Music really is a stress reliever
So you had a terrible moment. You go directly to your room, and exactly what exactly do you do? Either you turn in your audio player or get your guitar (or, for many others, the piano, the violin, the oboe, the drums, etc.) and begin playing. That’s how music alleviates one’s tension and stress: that if you play audio, it is as if it has a calming effect on you–even if you listen to Korn or Slipknot. Whenever there’s music about, whatever the type as long as it’s appealing to your own ears, everything becomes more bearable: which you find a space to associate all negative feelings you have, then after, you experience this so-called lightness within. As music can direct your emotions, it, too, can well serve as your own handle for your feelings.
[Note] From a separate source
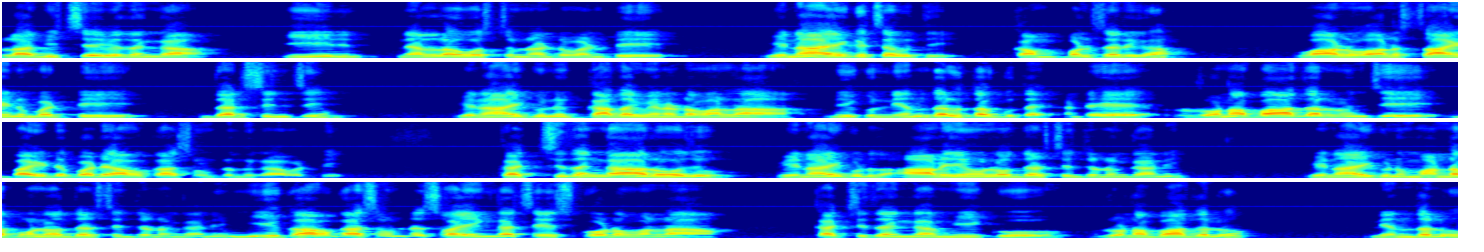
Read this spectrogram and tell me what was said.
లభించే విధంగా ఈ నెలలో వస్తున్నటువంటి వినాయక చవితి కంపల్సరిగా వాళ్ళు వాళ్ళ స్థాయిని బట్టి దర్శించి వినాయకుని కథ వినడం వల్ల మీకు నిందలు తగ్గుతాయి. అంటే రుణ బాధల నుంచి బయటపడే అవకాశం ఉంటుంది కాబట్టి ఖచ్చితంగా ఆ రోజు వినాయకుడు ఆలయంలో దర్శించడం కానీ వినాయకుని మండపంలో దర్శించడం కానీ మీకు అవకాశం ఉంటే స్వయంగా చేసుకోవడం వల్ల ఖచ్చితంగా మీకు రుణ బాధలు నిందలు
Doesn’t it feel great once you’ve finally nailed that sizzling solo you have been wanting to perform? Or perhaps when you are asked, “Hey! Can you play with ‘Spain’ how Dave Weckl did? ,” then you reply, “With eyes closed, yeah,” doesn’t it make you feel happy? When you’ve attained such achievements in audio, it’s almost automatic for you to build up in your confidence too. Getting cocky about it’s a different story, though. The deal here is that: when you study music and your hard work pays off, it gives you a rewarding feeling, a feeling of achievement.
Perhaps this is the most obvious benefit you may get when you play music. An outlet for your emotions, that is how lots of people regard music. And it’s true. When you perform, you are able to let out all your feelings in a song. Actually, even if you’re just a listener, you’ll feel this benefit. For example, once you’re in a good mood, you play something bouncy and bubbly, and when you feel otherwise, you play with tunes which are so bleak they break your heart in two. More importantly, when you, say, sing or play an instrument, you supply the listeners with your own personality. It is like introducing yourself to the audience through music, and by that alone they can tell who you’re.